I don’t know if I’m gonna be up here again

Tyler, the Creator is a Grammy winner. That might not seem like that biggest moment from a night where an 18-year-old swept each of the major awards categories and Billy Porter turned the red carpet into the 1893 World’s Fair, but it undeniably meant something. 

The Grammys — which, partially due to Kobe Bryant’s tragic and sudden death just hours earlier, spent close to zero seconds of the night addressing the controversial firing of its first female CEO Deborah Dugan — have long steered away from disruption. But on Sunday night, they gave the spotlight to a disruptor, and he had a true, bonafide, superstar moment.

Tyler, who has gone from a cockroach-eating shock artist to a “threat to public order” to a prank show host to an LGBTQ+ ambassador to finally, a formidable production genius and fully realized auteur, got to have his night on Sunday.

The 28-year-old danced like a maniac on stage — accompanied by Boyz II Men, Charlie Wilson and of course, a silk-white bowl-cut whig. He won a Grammy award (his first ever) for best rap album. He sweetly welcomed his mom on stage to thank her for raising him so well. And finally, he told the Grammys how meaningless they are.

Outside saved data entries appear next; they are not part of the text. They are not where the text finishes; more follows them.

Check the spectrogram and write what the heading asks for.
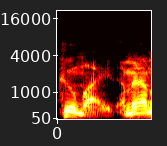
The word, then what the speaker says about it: kumite: Well, I call it Kumite. I mean, it's pronounced Kumite.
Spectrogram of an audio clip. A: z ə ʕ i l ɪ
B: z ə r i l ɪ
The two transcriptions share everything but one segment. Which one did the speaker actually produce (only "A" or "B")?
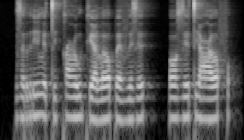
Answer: B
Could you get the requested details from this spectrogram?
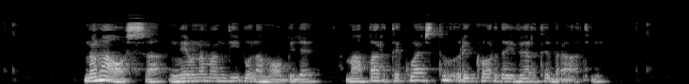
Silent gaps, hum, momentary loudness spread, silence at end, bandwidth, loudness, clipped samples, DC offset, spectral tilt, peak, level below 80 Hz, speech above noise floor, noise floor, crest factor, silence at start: none; none; 14 LU; 0.8 s; 9.2 kHz; -19 LUFS; under 0.1%; under 0.1%; -5 dB/octave; -2 dBFS; -58 dBFS; 54 dB; -73 dBFS; 18 dB; 0.85 s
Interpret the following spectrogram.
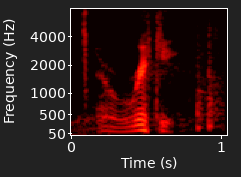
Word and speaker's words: Ricky: Ricky. Rhymes with Dickie.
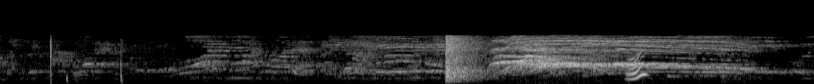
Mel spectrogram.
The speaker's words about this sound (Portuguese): Estão estourando os balões aqui na empresa, desculpa, viu?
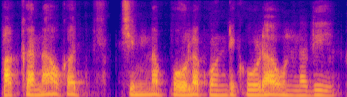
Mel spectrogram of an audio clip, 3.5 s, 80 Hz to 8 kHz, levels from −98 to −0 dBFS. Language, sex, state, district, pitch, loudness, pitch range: Telugu, male, Telangana, Hyderabad, 145 Hz, -21 LUFS, 140-155 Hz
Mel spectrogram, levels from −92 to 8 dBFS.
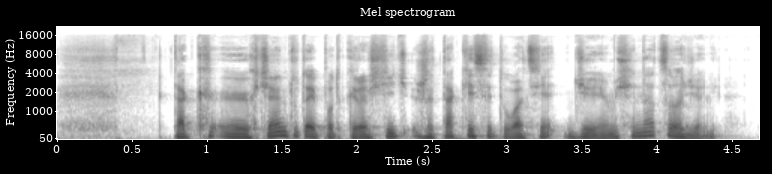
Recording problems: none

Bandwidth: 16 kHz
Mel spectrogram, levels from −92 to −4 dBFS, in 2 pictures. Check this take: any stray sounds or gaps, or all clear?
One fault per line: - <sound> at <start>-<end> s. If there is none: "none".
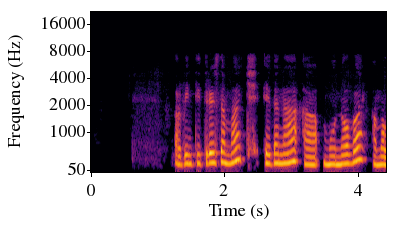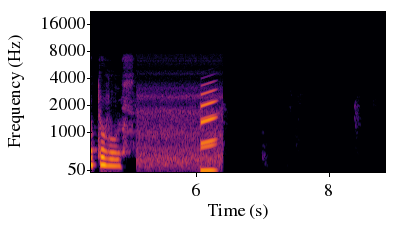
- chirp at 6.1-6.3 s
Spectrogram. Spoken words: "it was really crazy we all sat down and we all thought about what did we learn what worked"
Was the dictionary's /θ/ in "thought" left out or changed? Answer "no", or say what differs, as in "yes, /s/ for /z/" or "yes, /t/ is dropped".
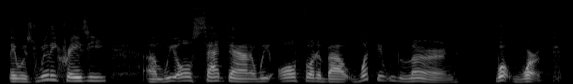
no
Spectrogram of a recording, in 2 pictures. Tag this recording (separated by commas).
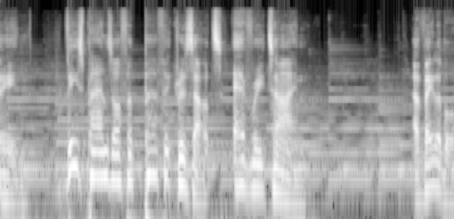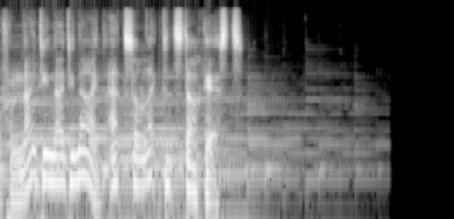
Music, Speech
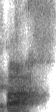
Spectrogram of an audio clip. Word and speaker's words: bath: okay right okay so I'm originally from the north of England and I would say bath so I'm gonna have I'm gonna I'm gonna have a bath I'm not gonna take a bath I'm gonna have a bath but you can also use in the UK bath um and this is this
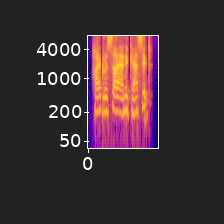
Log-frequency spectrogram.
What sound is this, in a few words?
"hydrocyanic acid", Indian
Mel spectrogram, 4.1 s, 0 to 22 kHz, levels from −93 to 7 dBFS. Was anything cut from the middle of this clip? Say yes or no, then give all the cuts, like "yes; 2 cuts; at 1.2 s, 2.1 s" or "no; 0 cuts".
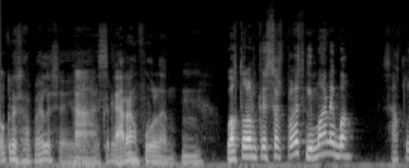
no; 0 cuts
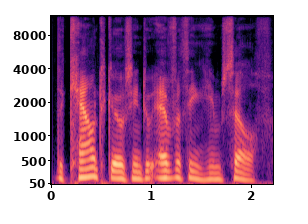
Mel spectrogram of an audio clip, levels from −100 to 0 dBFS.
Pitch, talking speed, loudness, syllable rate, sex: 135 Hz, 160 wpm, -18 LUFS, 5.3 syllables/s, male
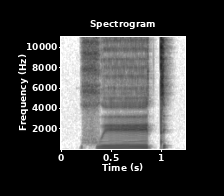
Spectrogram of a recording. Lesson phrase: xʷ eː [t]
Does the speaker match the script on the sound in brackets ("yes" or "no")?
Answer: yes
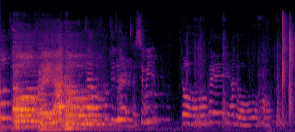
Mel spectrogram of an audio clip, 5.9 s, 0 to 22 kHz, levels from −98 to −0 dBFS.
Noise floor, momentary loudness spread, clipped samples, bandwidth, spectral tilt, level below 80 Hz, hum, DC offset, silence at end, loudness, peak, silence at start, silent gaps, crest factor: -64 dBFS; 19 LU; under 0.1%; 15.5 kHz; -5.5 dB/octave; -72 dBFS; none; under 0.1%; 0 s; -34 LUFS; -18 dBFS; 0 s; none; 18 dB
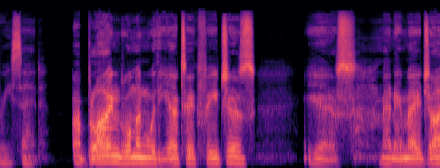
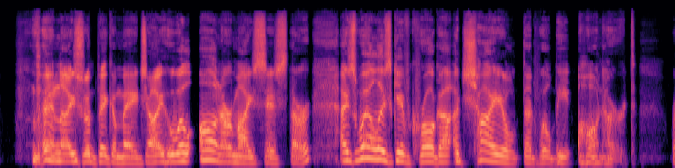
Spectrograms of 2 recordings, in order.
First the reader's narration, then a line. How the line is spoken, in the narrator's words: Ragnar said with a chuckle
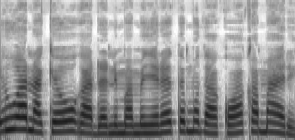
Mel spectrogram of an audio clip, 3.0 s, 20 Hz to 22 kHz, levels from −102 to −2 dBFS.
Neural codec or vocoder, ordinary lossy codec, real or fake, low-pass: none; none; real; none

“It sucks that whenever we — and I mean guys that look like me — do anything that’s genre-bending or that’s anything they always put it in a rap or urban category. I don’t like that ‘urban’ word — it’s just a politically correct way to say the n-word to me,” he said after the ceremony.

Plenty of stuff happened at the 62nd Grammy Awards (some of it was even important!), but Tyler’s moment felt like something different. At the most optimistic, it was a victory lap for an artist who has defined so much of fashion, humor, music and culture for an entire decade (and will continue to for years — whether or not it’s because of an awards ceremony).

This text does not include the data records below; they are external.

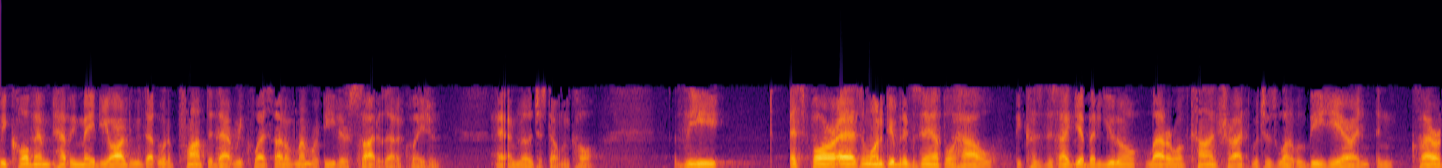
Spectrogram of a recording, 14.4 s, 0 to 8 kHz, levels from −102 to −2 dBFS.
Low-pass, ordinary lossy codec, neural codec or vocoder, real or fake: 7.2 kHz; AAC, 16 kbps; codec, 16 kHz, 1 kbps, FunCodec, trained on LibriTTS, 50 frames a second; fake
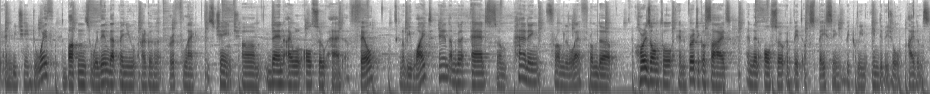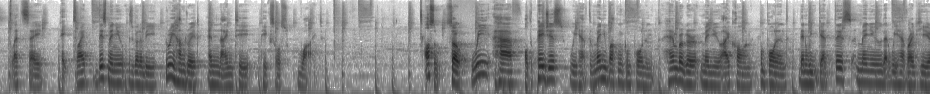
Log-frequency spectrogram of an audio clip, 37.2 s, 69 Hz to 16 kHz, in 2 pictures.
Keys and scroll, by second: 9.2 shift+Up, 9.8 shift+Up, 9.9 shift+Up, 10.4 Left, 15.5 Up, 15.7 Up, 15.8 Up, 16.0 Up, 17.1 Up, 17.3 Up, 17.7 Up, 18.2 shift+Up, 18.8 Left, 24.4-25.5 typing.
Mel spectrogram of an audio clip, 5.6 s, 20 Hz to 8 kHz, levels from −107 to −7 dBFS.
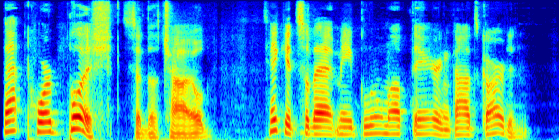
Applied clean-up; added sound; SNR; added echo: neural mask model DeepFilterNet 3.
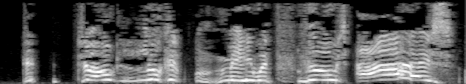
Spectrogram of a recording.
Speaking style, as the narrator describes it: old Coot shrieked

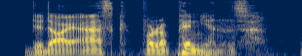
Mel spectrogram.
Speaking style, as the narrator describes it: Rand snapped harshly

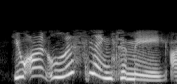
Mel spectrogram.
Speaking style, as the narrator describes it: I yell

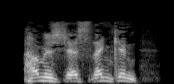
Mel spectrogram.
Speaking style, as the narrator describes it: gasped Jimmy

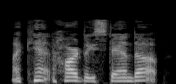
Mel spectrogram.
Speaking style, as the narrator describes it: she moaned

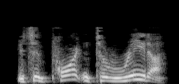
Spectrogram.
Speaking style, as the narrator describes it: the skinny man called over the contending roar of the engines

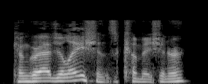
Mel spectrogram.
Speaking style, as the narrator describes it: Rod laughed

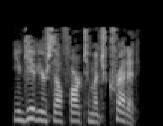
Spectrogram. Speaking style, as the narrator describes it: he says sharply

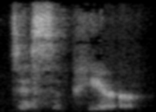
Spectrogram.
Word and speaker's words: disappear: not quite as noticeable an example of secondary stress would be the first syllable in this word disappear we do spend some time on this syllable and we do make the vowel louder and longer but not quite as much as we do on this last syllable the third syllable peer if both of these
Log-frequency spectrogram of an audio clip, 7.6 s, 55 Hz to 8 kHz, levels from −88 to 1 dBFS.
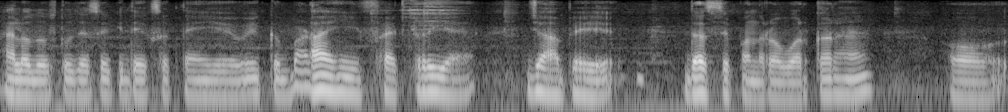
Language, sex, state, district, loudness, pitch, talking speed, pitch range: Hindi, male, Bihar, Kaimur, -23 LUFS, 120 Hz, 165 wpm, 115-130 Hz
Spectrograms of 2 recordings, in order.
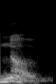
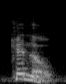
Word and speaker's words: know: letters also we've got like it the word no - no - in in Portuguese no can I say we spell that K in Oh W but a lot of people say Kendall Kendall now this word definitely doesn't exist so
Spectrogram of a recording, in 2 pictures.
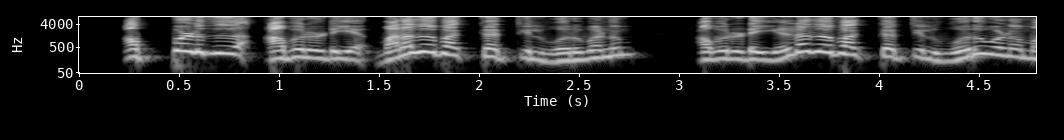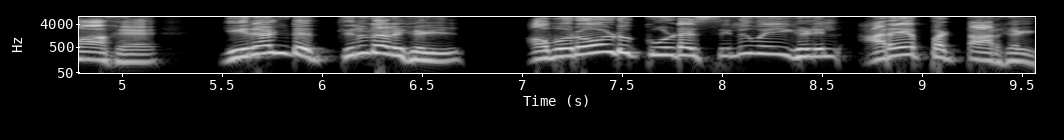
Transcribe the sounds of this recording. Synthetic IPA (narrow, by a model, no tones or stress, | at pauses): ʔɐpːɔɻɯðɯʔɐʋɐɾɯɽɐjɐʋɐlɐðɯpɐkːɐt̪ːɪlɔɾɯʋɐɳɯm | ʔɐʋɐɾɯɽɐjɐɪɽɐðɯpɐkːɐt̪ːɪlɔɾɯʋɐɳɯmaːɣɐ | ɪɾɐɳɖɯt̪ɪɾɯɽɐɾɣɐɭ | ʔɐʋɐɾoːɽɯkuːɽɐsɪlɯʋɐɪɣɐɭɪlʔɐ̰rɐjɐpːɐʈːaːɾɣɐɭ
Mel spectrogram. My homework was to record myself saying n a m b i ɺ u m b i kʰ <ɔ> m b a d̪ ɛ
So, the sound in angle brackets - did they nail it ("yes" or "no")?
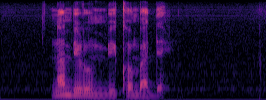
yes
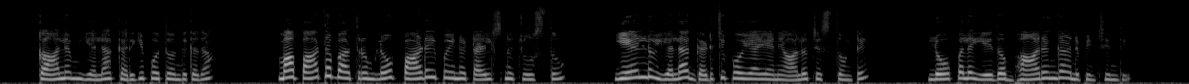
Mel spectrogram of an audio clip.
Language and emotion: Telugu, sad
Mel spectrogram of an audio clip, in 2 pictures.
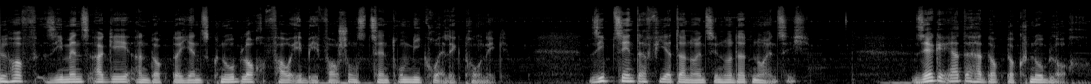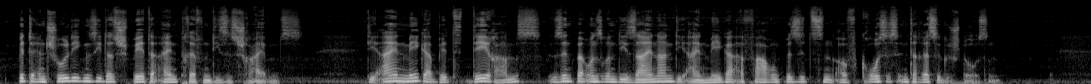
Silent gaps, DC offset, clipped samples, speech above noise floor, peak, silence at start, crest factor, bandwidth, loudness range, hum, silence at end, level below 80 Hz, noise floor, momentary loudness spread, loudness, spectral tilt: none; under 0.1%; under 0.1%; 30 dB; -6 dBFS; 0 s; 18 dB; 16.5 kHz; 4 LU; none; 0.9 s; -46 dBFS; -54 dBFS; 12 LU; -25 LUFS; -5.5 dB/octave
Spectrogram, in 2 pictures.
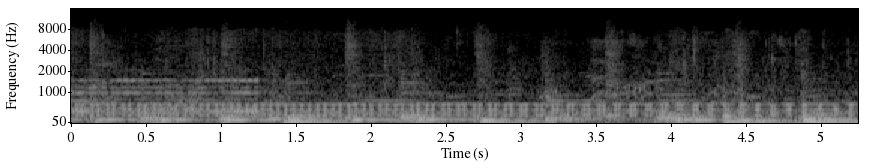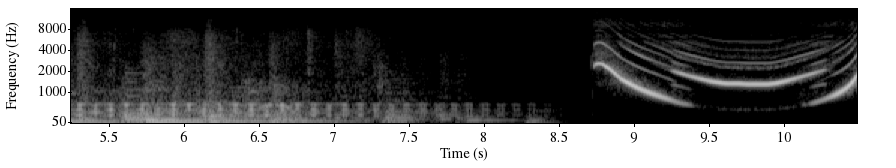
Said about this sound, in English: Hear that? That's the sound of a high-quality, handcrafted slide whistler slide whistle from Kazoos and Stuff.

“Alright, I don’t know if I’m ever gonna be up here again, so bear with me,” Tyler said at the start of his acceptance speech. Maybe he’s right about that part — but Sunday night, he was there.

The *also* most important

This is the part where we talk about the other stuff that mattered this week. Basically, the stuff that mattered a lot, but maybe just not as much as the other stuff above, which mattered more than this stuff. This stuff still matters a lot though. Makes sense?

Billie Eilish was really not trying to win another Grammy: Being 18 is honestly stressful enough. Add five Grammy awards and a record-breaking night as the youngest album of the year winner of all time, and suddenly studying for your AP Physics exam probably doesn’t seem so bad by comparison.

Eilish was caught on camera mouthing “please don’t be me” just before her 4th victory of the night — and who can blame her? It’s a high pressure situation for anyone, let alone a teenager. Also like most teens, she really just wanted Ariana Grande to win.

Bad Bunny wrote the song we all need right now: It would be both insane and impossible to  recap the countless ways in which Kobe Bryant’s career shaped the trajectory of hip-hop lyrics, or the numerous, heart-wrenching tributes that poured in from musicians following his death. There can — and should be plenty of time for that in the next several months, so let’s keep this simple.

On Monday, Bad Bunny released what is likely the first Kobe tribute song to arrive after his death. The track, called “6 Rings,” isn’t just a touching send-off to a figure that meant so much to the Puerto Rican rapper, it’s also a testament to No. 24’s legacy. “6 Rings,” which is sung in Spanish, is evidence that Kobe was an international, if not universal, figure.

Big bops, new tunes

This part, which will be the part after the part above it, is the part where we talk about some music — music that will definitely always be important music. Whether it’s a rising artist, a new album or a *vibe-appropriate* playlist, this is the part where those things will appear.

Waxahatchee is really up to something: Katie Crutchfield took more than 30 months to work up the sequel to her critically adored breakout, Out in the Storm. Now the indie rock powerhouse is back, with a new album — Saint Cloudarriving March 27 — and an impressively sincere new single, “Fire.”

Social media flex of the week

This part — the last part — is the part where we look at one social media moment that made the music world a little more interesting this week.

This week, that moment is Ezra Koenig, rocking this “Millennial dad just dropping into Trader Joe’s for a small bag of shishito peppers” fit on his way to a Grammy for best alternative album of the year.